Finally, the Messiah will descend from Judah and King David. His mission will be the one Esau refused to do – bringing the entire world to salvation.

There is a second key event in Jacob’s evolution into his new role. After he successfully contends with Laban and Esau, Jacob is granted a new name – Israel (35:10). Israel – Yisrael – implies a sar – a master and leader of others: “for you have striven with an angel and with men and you have persevered” (32:29). Jacob – Israel – was no longer the passive Torah scholar, withdrawing into his own little world of wisdom and ideas. He was now the man of the world, who had taken on the best and prevailed.

Unlike Abraham and Sarah whose new names replaced their old, Jacob is still known by his original name as well (e.g. Gen 46:2). God did not change Jacob’s name. He gave him a second one. This implies that Jacob now had two roles to fulfill, two names to live up to – his original one as inwardly-focused Torah scholar, and a second one as temporal authority. The second role was the one he had wrested from Esau. Thus, by awarding him his second name, God formally appointed Jacob to fulfill Esau’s mission. His transformation into a dual person with a dual role was complete.

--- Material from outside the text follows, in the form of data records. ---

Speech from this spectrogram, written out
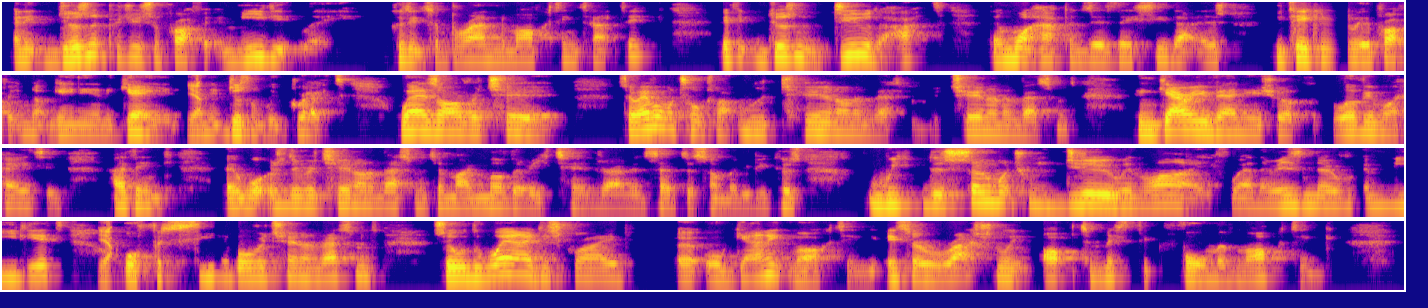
and it doesn't produce a profit immediately because it's a brand marketing tactic, if it doesn't do that, then what happens is they see that as you're taking away the profit and not gaining any gain, yep. and it doesn't look great. Where's our return? So everyone talks about return on investment, return on investment. And Gary Vaynerchuk, love him or hate him, I think uh, what was the return on investment of my mother? He turned around and said to somebody because we there's so much we do in life where there is no immediate yeah. or foreseeable return on investment. So the way I describe uh, organic marketing, it's a rationally optimistic form of marketing,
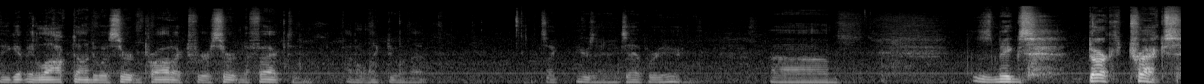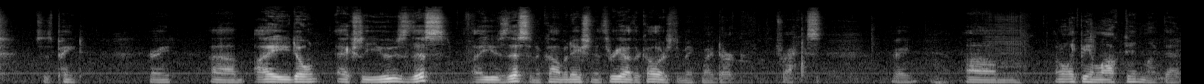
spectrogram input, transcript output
They get me locked onto a certain product for a certain effect, and I don't like doing that. It's like here's an example right here. Um, this is Mig's Dark Tracks. This is paint, right? Um, I don't actually use this. I use this in a combination of three other colors to make my dark tracks, right? Um, I don't like being locked in like that.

God Himself gave Jacob his new name, but it was foreshadowed during a very mysterious episode in the Torah. When Jacob is on the way back to the Holy Land, about to meet his brother Esau, he finds himself alone on the far side of the Jabbok River. A “man” struggles with him the entire night. As dawn breaks, the man insists he must leave. Jacob refuses to let him go, demanding that the man bless him first. He does so – by informing Jacob that his name would shortly become Israel. Jacob asks the man his name, but he refuses to give it. Jacob afterwards names the place Peniel (“my face towards God”), “for I have seen a divine being face to face and my soul was saved” (32:30).

The Sages explain that the shadowy stranger Jacob battled was an angel. Which one? The guardian angel of Esau (Bereishit Rabbah 77:3). Before Jacob was officially given Esau’s mission, one person had to acquiesce – Esau himself. His very angel came to oppose Jacob and all he stood for. In a battle as much spiritual as physical, the angel failed to overcome Jacob’s strength and fortitude. He conceded. He informed Jacob that he would soon be granted a new name – the one Esau had just lost.

This in a nutshell is the story of Jacob and Esau. Originally, both brothers were to have significant roles in Israel – as Isaac wished. Esau was not worthy to fulfill his role, so Rebecca initiated a procession of events in which Jacob would assume Esau’s mission in addition to his own. He did so successfully, eventually marrying Esau’s soulmate and earning a new name.

But there is an important sidebar to the story. What happened to Esau in all this? He was left out, no longer to play a decisive role in world history. When he first discovers that Jacob took his blessings, he cries out – “a very great and bitter cry” (Gen. 27:34). The Sages teach us that his cry was heard; it would reverberate throughout the ages. Certainly he could not deny that Jacob was the more deserving brother. Yet he resented bitterly his loss and awaited the day he could avenge it.

If the Children of Israel would live up to its role, Esau’s cry would be unheard. His resentment would be ungrounded. But if they would fail, Esau’s bitter cry would reverberate. Isaac blessed him that he would live by his sword. He would serve his brother Jacob, but when he would justifiably resent Jacob’s dominance, he would rebel against it (27:40).

This is thus the continuation of Israel’s story. Jacob and his descendants would have two missions to fulfill. Yet there is also a hurting Esau out to avenge his lost prestige. If Israel would fulfill its mission, it will lead all mankind – even Esau – to salvation. If not, Esau and his sword would be there at the ready.

Based primarily on thoughts heard from my teacher Rabbi Yochanan Zweig.